Bright Young Things
Author: Anna Godbersen
Publisher: HarperTeen (an imprint of HarperCollins)
* Purchased on my own.
Summary from GoodReads: The year is 1929. New York is ruled by the Bright Young Things: flappers and socialites seeking thrills and chasing dreams in the anything-goes era of the Roaring Twenties.
Letty Larkspur and Cordelia Grey escaped their small Midwestern town for New York's glittering metropolis. All Letty wants is to see her name in lights, but she quickly discovers Manhattan is filled with pretty girls who will do anything to be a star...
Cordelia is searching for the father she's never known, a man as infamous for his wild parties as he is for his shadowy schemes. Overnight, she enters a world more thrilling and glamorous than she ever could have imagined—and more dangerous. It's a life anyone would kill for...and someone will.

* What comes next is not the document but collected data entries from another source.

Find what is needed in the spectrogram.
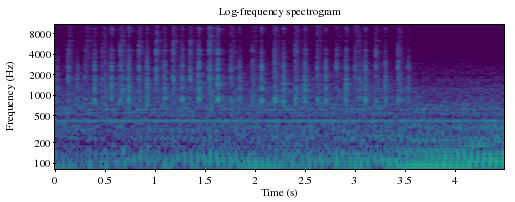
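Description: Computer keys tapped rapidly and repeatedly, several clicks a second, stopping about three and a half seconds in: stepping back through the moves of a chess game on screen.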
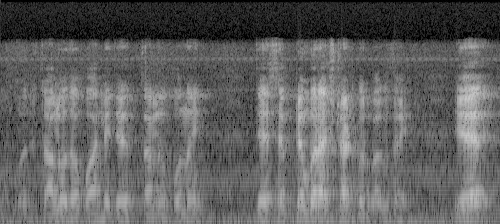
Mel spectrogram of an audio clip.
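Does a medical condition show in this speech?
No.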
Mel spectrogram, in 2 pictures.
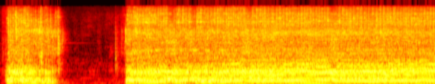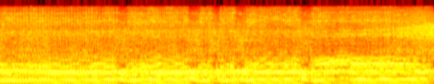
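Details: Vintage Echo two-stroke strimmer on its first run after reassembly: buzz wanders up and down in pitch, surging and dipping. Owner thinks the carb needs adjustment; rough running from low compression.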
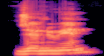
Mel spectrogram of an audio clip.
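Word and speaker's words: genuine: अगला शब्द है जी ई एन यू आई एन ई और इसका उच्चारण होता है जेनुइन और इसकी हिंदी होती है वास्तविक।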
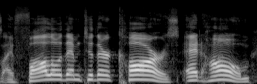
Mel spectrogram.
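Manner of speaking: heated rant. Real, not acted. Streamer ranting about pundits, loud and rising.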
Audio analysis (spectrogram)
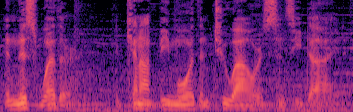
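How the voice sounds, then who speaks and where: Young male game warrior man acting: deep-leaning voice, grave, resolute, formal phrasing, music underneath. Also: natural voice. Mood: earnest. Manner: formal, measured, earnest speech without contractions. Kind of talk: video game dramatic acting.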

The only person Cordelia can trust is Astrid Donal, a flapper who seems to have it all: money, looks, and the love of Cordelia's brother, Charlie. But Astrid's perfect veneer hides a score of family secrets.
Across the vast lawns of Long Island, in the illicit speakeasies of Manhattan, and on the blindingly lit stages of Broadway, the three girls' fortunes will rise and fall—together and apart. From the New York Times bestselling author of The Luxe comes an epic new series set in the dizzying last summer of the Jazz Age.
How do I begin? To be honest, the prologue in its own right has a huge spoiler in it and said spoiler will leave you wondering what fate will belong to what girl. However! The spoiler is likely to pertain to the series as a whole rather than the first book as the only event similar to any of the three fates that will befall the girls is an engagement (and this, I feel I can safely say without giving way just who is getting engaged). The three main characters in Bright Young Things are Astrid Donal (whose mother is currently Mrs. Marsh, although she goes through men rather speedily), Cordelia Grey (whom goes to New York to find her father and succeeds), and Letty Haubstadt (whom goes by Letty Larkspur in New York and aims to become a shining star). Each girl is certainly an individual and the story does follow them both when they're together and when they're apart--which I thought was rather nice because you don't have to hear the character spin her tale for one of the others later on in explanation of what happened to her.
With that said, I do feel that the beginning of the story is rather slow and once all three of the girls have been introduced, things do pick up (thankfully). From there you get to see 1929 from two different sides really; you have the working girl trying to make it big in the city and become a star (as well as the difficulties that she'll face) and then there's the wealthy and privileged whom often have their own issues--and by issues, I do mean scandals and various degrees of drama. So yes, you could say that this is rather like The Great Gatsby meets Gossip Girl. There are speakeasies with glittering goblets of alcohol (alas, more like fluted glasses, but I believe you get the point), boys that are more trouble than they happen to be worth, and a healthy helping of fashion.
Although I could not have asked for a larger event--for indeed, that was a huge event for the girls--I must confess that I hope that the conflict in the next novel will be something even better. If you fear that the slang or phrases that were typical from the 1920's will be difficult to understand, worry not, for it is simple enough to understand (I think) as long as you view the context in which it was used.
Overall Rating: ★★★★